## PROBLEM STATEMENT
The listing, minus its pictures, is to be given again exactly.

**********

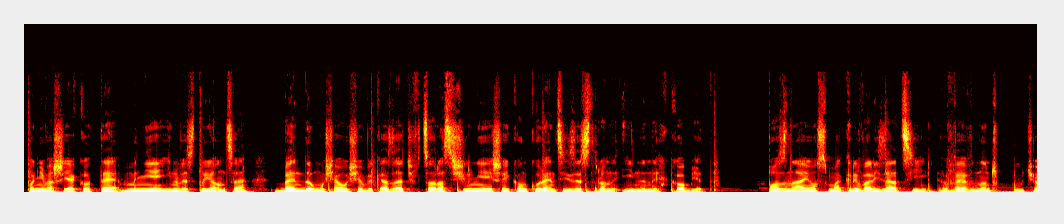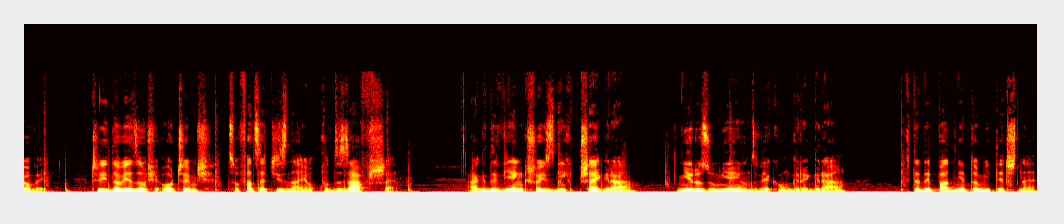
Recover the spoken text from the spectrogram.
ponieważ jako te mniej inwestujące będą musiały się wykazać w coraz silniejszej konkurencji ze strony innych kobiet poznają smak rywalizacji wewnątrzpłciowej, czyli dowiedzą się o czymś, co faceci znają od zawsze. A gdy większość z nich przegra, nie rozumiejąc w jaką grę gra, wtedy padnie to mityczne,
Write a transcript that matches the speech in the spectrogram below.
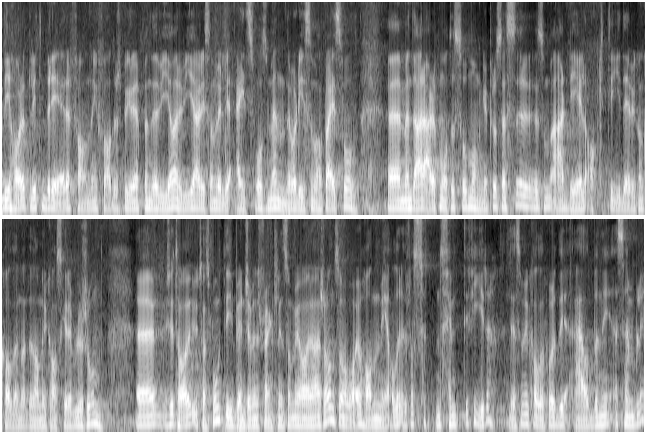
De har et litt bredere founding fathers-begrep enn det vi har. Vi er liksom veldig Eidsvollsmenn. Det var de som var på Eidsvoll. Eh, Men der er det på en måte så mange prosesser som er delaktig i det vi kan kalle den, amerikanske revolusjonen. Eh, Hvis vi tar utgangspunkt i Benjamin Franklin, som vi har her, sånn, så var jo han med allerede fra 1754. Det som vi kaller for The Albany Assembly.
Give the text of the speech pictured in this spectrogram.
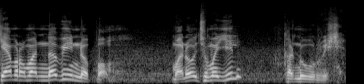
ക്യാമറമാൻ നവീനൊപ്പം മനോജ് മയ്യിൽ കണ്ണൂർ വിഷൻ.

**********

## RESPONSE FOR THIS EXERCISE
Recover the spoken text from the spectrogram.
ponieważ jako te mniej inwestujące będą musiały się wykazać w coraz silniejszej konkurencji ze strony innych kobiet poznają smak rywalizacji wewnątrzpłciowej, czyli dowiedzą się o czymś, co faceci znają od zawsze. A gdy większość z nich przegra, nie rozumiejąc w jaką grę gra, wtedy padnie to mityczne,
Write a transcript that matches the speech in the spectrogram below.
De har et litt bredere founding fathers-begrep enn det vi har. Vi er liksom veldig Eidsvollsmenn. Det var de som var på Eidsvoll. Eh, Men der er det på en måte så mange prosesser som er delaktig i det vi kan kalle den, amerikanske revolusjonen. Eh, Hvis vi tar utgangspunkt i Benjamin Franklin, som vi har her, sånn, så var jo han med allerede fra 1754. Det som vi kaller for The Albany Assembly.
Give the text of the speech pictured in this spectrogram.
ക്യാമറമാൻ നവീനൊപ്പം മനോജ് മയ്യിൽ കണ്ണൂർ വിഷൻ.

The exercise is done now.